Exercise of the month: Keep shoulders strong with lateral raises
02/15/2014 2:53 PM
08/08/2014 10:22 AM
The lateral shoulder raise is an exercise that, along with the rotator cuff and other muscles, provides strength and stability to the shoulder joint.
Starting position: Stand with dumbbells in hands and arms resting at your sides, feet approximately hip distance apart. If you have trouble with prolonged standing or with balance, you can perform the exercise in a seated position, or place one foot slightly ahead of the other to help stabilize your body.
Maintaining proper posture, gently pull the shoulder blades down and back. Do not allow the back to round. Although the arms should be straight throughout the exercise, avoid locking out the elbow.
Lifting phase: Moving at a slow and controlled pace, begin lifting the dumbbells out to the sides until they reach your greatest normal range of motion. The arms should rise at the same pace and to the same degree, and weights used should be the same in each hand. To establish strength balance, if one arm is weaker than the other, go with the lighter of the two weight loads.

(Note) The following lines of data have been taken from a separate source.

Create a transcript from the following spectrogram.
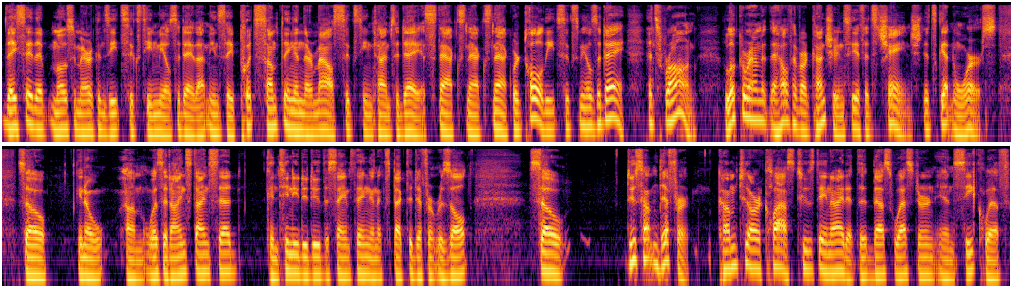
they say that most Americans eat 16 meals a day. That means they put something in their mouth 16 times a day, a snack, snack, snack. We're told eat six meals a day. It's wrong. Look around at the health of our country and see if it's changed. It's getting worse. So, you know, um, was it Einstein said, continue to do the same thing and expect a different result? So do something different. Come to our class Tuesday night at the Best Western in Seacliff.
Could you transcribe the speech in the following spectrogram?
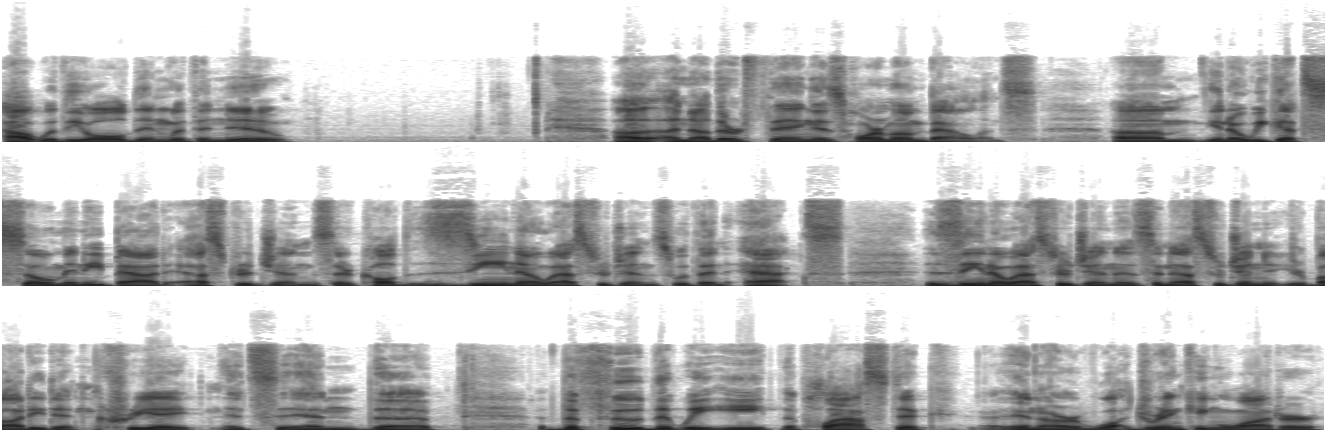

Lowering phase: Moving at a slow and controlled pace, slowly bring the dumbbells back to the starting position.
Before attempting this exercise, it is important that the shoulder joint is healthy. If you have pre-existing injuries or are unaccustomed to exercise, check with your doctor. It is normal to experience some muscle fatigue when resistance training, but if you feel pain you should avoid this exercise until the problem is resolved.
Why is this so important? The shoulder joint has the greatest range of motion of any joint in the body and is working every time the arms are used. Because of this, it is susceptible to repetitive overuse syndrome. To avoid overtraining, start out with light weights, increasing only slightly as you become stronger, and gently stretch the muscles after your workout.
If dumbbells are not available, acceptable substitutions are resistance bands, cables or wrist weights.